(POR) Remember these? They were a popular gift item at the banks – a cute little container to help kids learn about saving money. The only problem is that they’re totally toxic! All you need to verify this is your nose! Open the bottom and smell the inside. The fumes are so overpowering, even years later in some cases, that this little novelty is on NaoNoMeu’s YUK! List.
- WARNING: Do not burn this thing in your fireplace or barbecue pit to get rid of it. It will only release toxic fumes and particulate into the air within and around your house. Inhaled toxins are very dangerous and move directly from lung tissue into the bloodstream.
Many harmful chemicals are like this: They smell “unnatural” and often very pungent.

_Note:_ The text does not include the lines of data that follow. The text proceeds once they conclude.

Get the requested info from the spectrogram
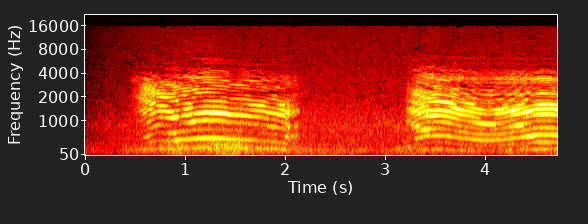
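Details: Red deer stag roaring during the rutting season to intimidate rivals and impress hinds: two long, loud, harmonic-rich bellows, each about one and a half seconds, with a slight wavering pitch and a quiet gap between them.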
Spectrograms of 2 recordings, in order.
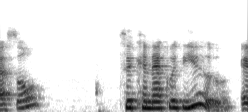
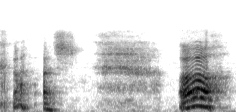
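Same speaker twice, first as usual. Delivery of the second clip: ordinary talk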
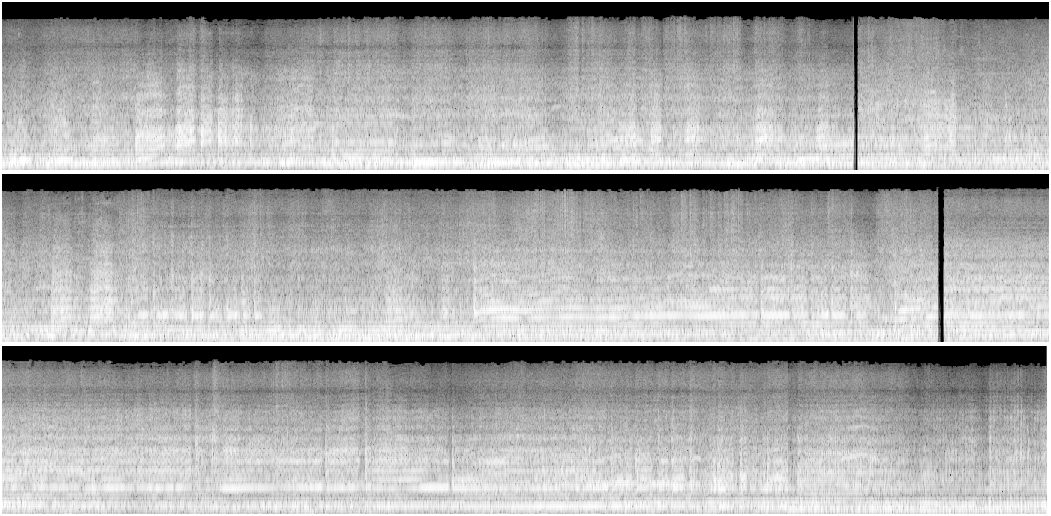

For example – common chemical fumes from many plastic products now smell like gasoline or other automotive or industrial lubricants. Why? Because the ingredients used to make most plastics (and their additives) are derived from fossil fuels like oil. Beyond this fact, however, there are other factors…
Plastic products usually stink when they’ve been manufactured improperly. Among other things, bad manufacturing involves the use of (1) low-quality ingredients, (2) poor/sloppy processing techniques, and (3) missing control mechanisms. Now…
- This doesn’t mean that odorlessness (no smell) automatically implies that a product is harmless/nontoxic. In fact, there are plenty of toxic products that don’t smell much at all. Here are some examples (more).
- But it does mean that a strong chemical odor equates to toxicity, and that it likely comes from the fact that the product was poorly manufactured.
That said, avoid products that were Made in China. Not everything that comes from China is bad – there are many good manufacturers/distributors there. But there are also many bad ones. This has created a “wild west” market of cheap, toxic imitation products that look professionally made. And in this respect there’s almost no way to determine which products are dangerous, since they all look the same. Here’s a link to a perfect recent example (more). NaoNoMeu therefore applies a simple, but important set of rules when it comes to Chinese products:
- Avoid them, especially with respect to baby and children’s products.
- If you still want to buy the product, open the package and smell it. If it has a strong chemical or unnatural odor, do not buy it.
- If the price is unexpectedly low compared to other similar products do not buy it. This probably means that it is a poorly made imitation of a better branded product. For example, look at the label. (1) Does it really say “Disney” or something like “Diusey”. (2) Read the rest of the labeling as well. Are there misspelled words? Other strange labeling issues that bother you?
- Avoid all cosmetics, perfumes and personal care products from China as well. Chemical odors in cosmetics products are often masked using other chemicals. So there is almost no way to perform a simple “sniff-test” on products like these.